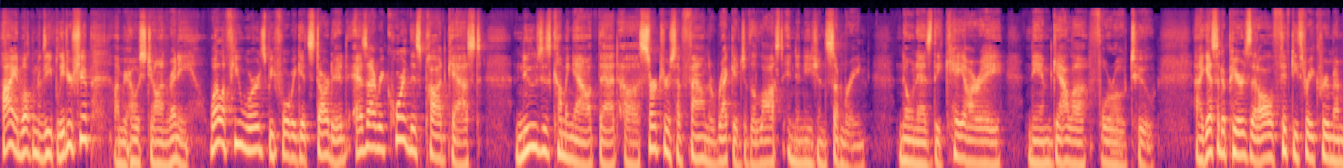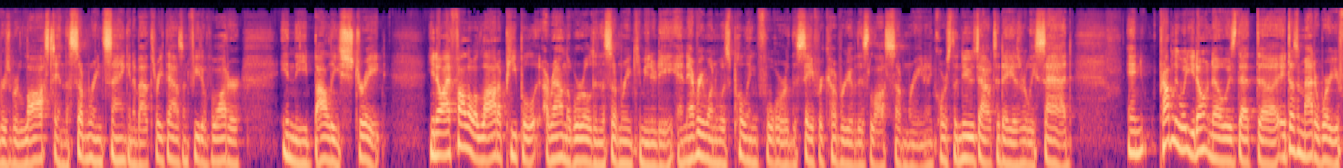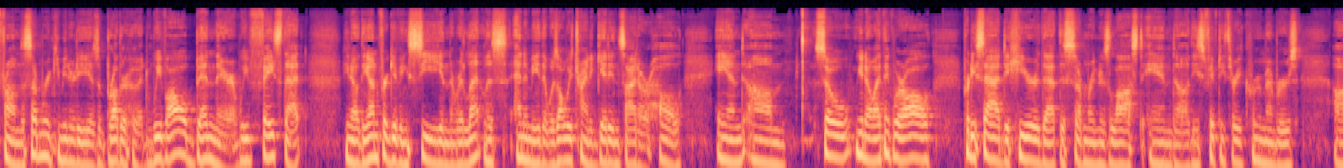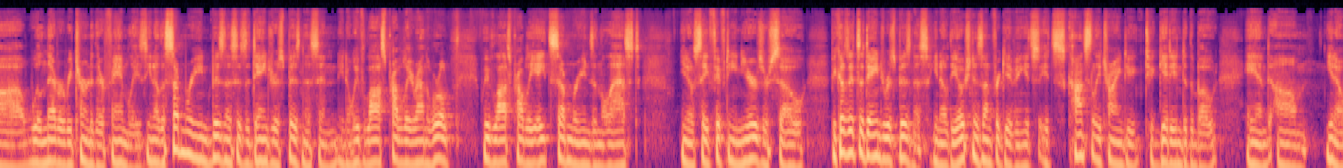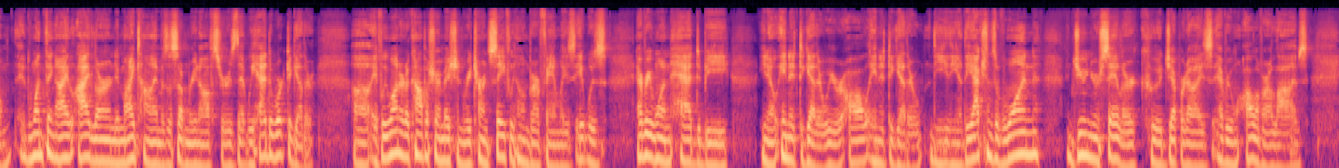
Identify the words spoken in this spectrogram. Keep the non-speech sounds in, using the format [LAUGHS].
Hi, and welcome to Deep Leadership. I'm your host, Jon Rennie. Well, a few words before we get started. As I record this podcast, news is coming out that uh, searchers have found the wreckage of the lost Indonesian submarine known as the KRA Nanggala 402. I guess it appears that all 53 crew members were lost and the submarine sank in about 3,000 feet of water in the Bali Strait. You know, I follow a lot of people around the world in the submarine community, and everyone was pulling for the safe recovery of this lost submarine. And of course, the news out today is really sad. And probably what you don't know is that uh, it doesn't matter where you're from, the submarine community is a brotherhood. We've all been there, we've faced that you know, the unforgiving sea and the relentless enemy that was always trying to get inside our hull. And um, so, you know, I think we're all pretty sad to hear that this submarine is lost and uh, these 53 crew members uh, will never return to their families. You know, the submarine business is a dangerous business, and, you know, we've lost probably around the world, we've lost probably eight submarines in the last, you know, say 15 years or so because it's a dangerous business. You know, the ocean is unforgiving. It's it's constantly trying to to get into the boat, and um, you know, one thing I I learned in my time as a submarine officer is that we had to work together. Uh, if we wanted to accomplish our mission, return safely home to our families, it was everyone had to be you know in it together. We were all in it together. The you know, the actions of one junior sailor could jeopardize everyone all of our lives.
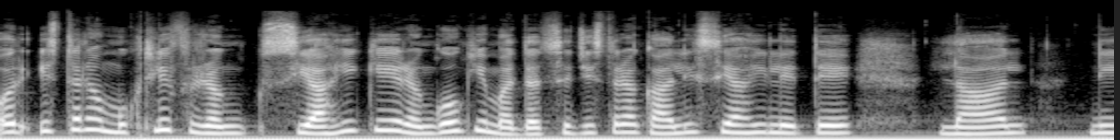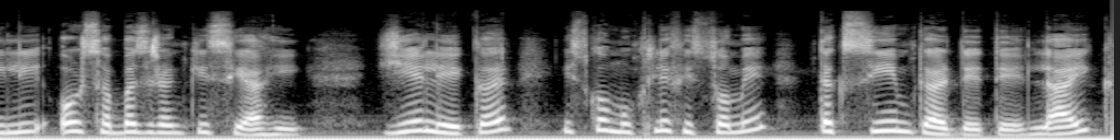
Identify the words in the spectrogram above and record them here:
और इस तरह मुख्तलिफ़ रंग, स्याही के रंगों की मदद से जिस तरह काली स्याही लेते, लाल, नीली और सब्ज़ रंग की स्याही, ये लेकर इसको मुख्तलिफ़ हिस्सों में तकसीम कर देते। लाइक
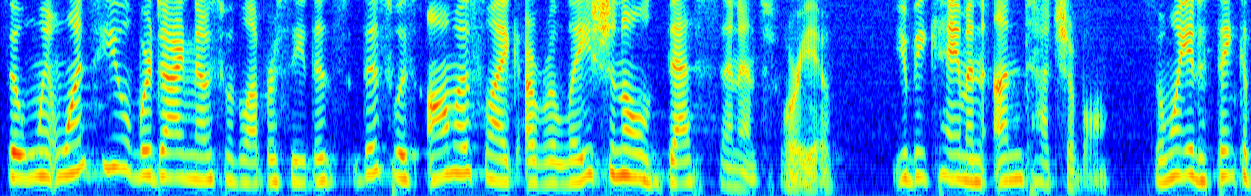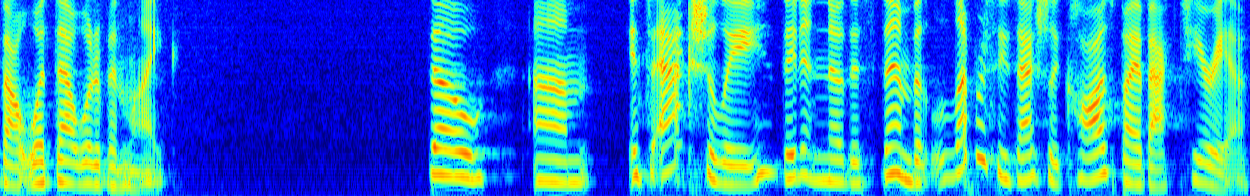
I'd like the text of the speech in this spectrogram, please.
So when, once you were diagnosed with leprosy, this, this was almost like a relational death sentence for you. You became an untouchable. So I want you to think about what that would have been like. So um, it's actually, they didn't know this then, but leprosy is actually caused by a bacteria.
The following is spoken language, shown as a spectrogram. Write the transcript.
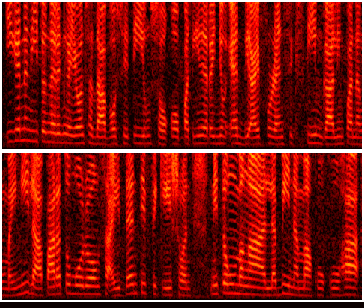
Iga nandito na rin ngayon sa Davao City yung SOCO, pati na rin yung NBI Forensics Team galing pa ng Maynila para tumulong sa identification nitong mga labi na makukuha.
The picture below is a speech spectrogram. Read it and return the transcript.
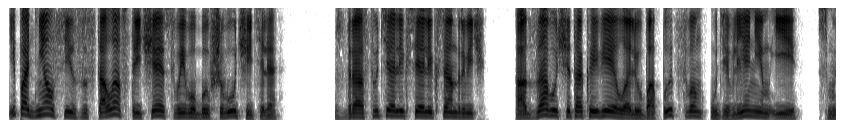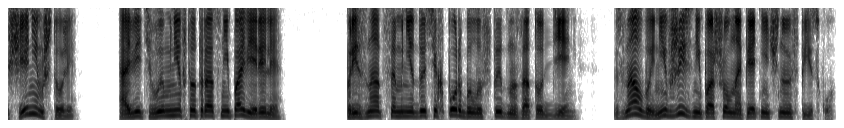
и поднялся из-за стола, встречая своего бывшего учителя. «Здравствуйте, Алексей Александрович». От завуча так и веяло любопытством, удивлением и... смущением, что ли? А ведь вы мне в тот раз не поверили. Признаться, мне до сих пор было стыдно за тот день. Знал бы, ни в жизни пошел на пятничную вписку.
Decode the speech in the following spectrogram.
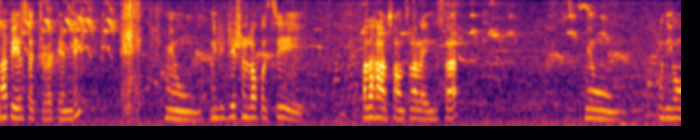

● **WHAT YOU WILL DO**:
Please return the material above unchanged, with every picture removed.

● **YOUR RESPONSE**:
Identify the words spoken in this spectrogram. Keep the non-speech sounds in, using the format [LAUGHS].
Hi, and welcome to Deep Leadership. I'm your host, Jon Rennie. Well, a few words before we get started. As I record this podcast, news is coming out that uh, searchers have found the wreckage of the lost Indonesian submarine known as the KRA Nanggala 402. I guess it appears that all 53 crew members were lost and the submarine sank in about 3,000 feet of water in the Bali Strait. You know, I follow a lot of people around the world in the submarine community, and everyone was pulling for the safe recovery of this lost submarine. And of course, the news out today is really sad. And probably what you don't know is that uh, it doesn't matter where you're from, the submarine community is a brotherhood. We've all been there, we've faced that you know, the unforgiving sea and the relentless enemy that was always trying to get inside our hull. And um, so, you know, I think we're all pretty sad to hear that this submarine is lost and uh, these 53 crew members uh, will never return to their families. You know, the submarine business is a dangerous business, and, you know, we've lost probably around the world, we've lost probably eight submarines in the last, you know, say 15 years or so because it's a dangerous business. You know, the ocean is unforgiving. It's it's constantly trying to to get into the boat, and um, you know, one thing I I learned in my time as a submarine officer is that we had to work together. Uh, if we wanted to accomplish our mission, return safely home to our families, it was everyone had to be you know in it together. We were all in it together. The you know, the actions of one junior sailor could jeopardize everyone all of our lives.
Identify the words in the spectrogram above and record them here:
और इस तरह मुख्तलिफ़ रंग, स्याही के रंगों की मदद से जिस तरह काली स्याही लेते, लाल, नीली और सब्ज़ रंग की स्याही, ये लेकर इसको मुख्तलिफ़ हिस्सों में तकसीम कर देते। लाइक
I'd like the text of the speech in this spectrogram, please.
So when, once you were diagnosed with leprosy, this, this was almost like a relational death sentence for you. You became an untouchable. So I want you to think about what that would have been like. So um, it's actually, they didn't know this then, but leprosy is actually caused by a bacteria.
The following is spoken language, shown as a spectrogram. Write the transcript.
Iga nandito na rin ngayon sa Davao City yung SOCO, pati na rin yung NBI Forensics Team galing pa ng Maynila para tumulong sa identification nitong mga labi na makukuha.
The picture below is a speech spectrogram. Read it and return the transcript.
и поднялся из-за стола, встречая своего бывшего учителя. «Здравствуйте, Алексей Александрович». От завуча так и веяло любопытством, удивлением и... смущением, что ли? А ведь вы мне в тот раз не поверили. Признаться, мне до сих пор было стыдно за тот день. Знал бы, ни в жизни пошел на пятничную вписку.
Decode the speech in the following spectrogram.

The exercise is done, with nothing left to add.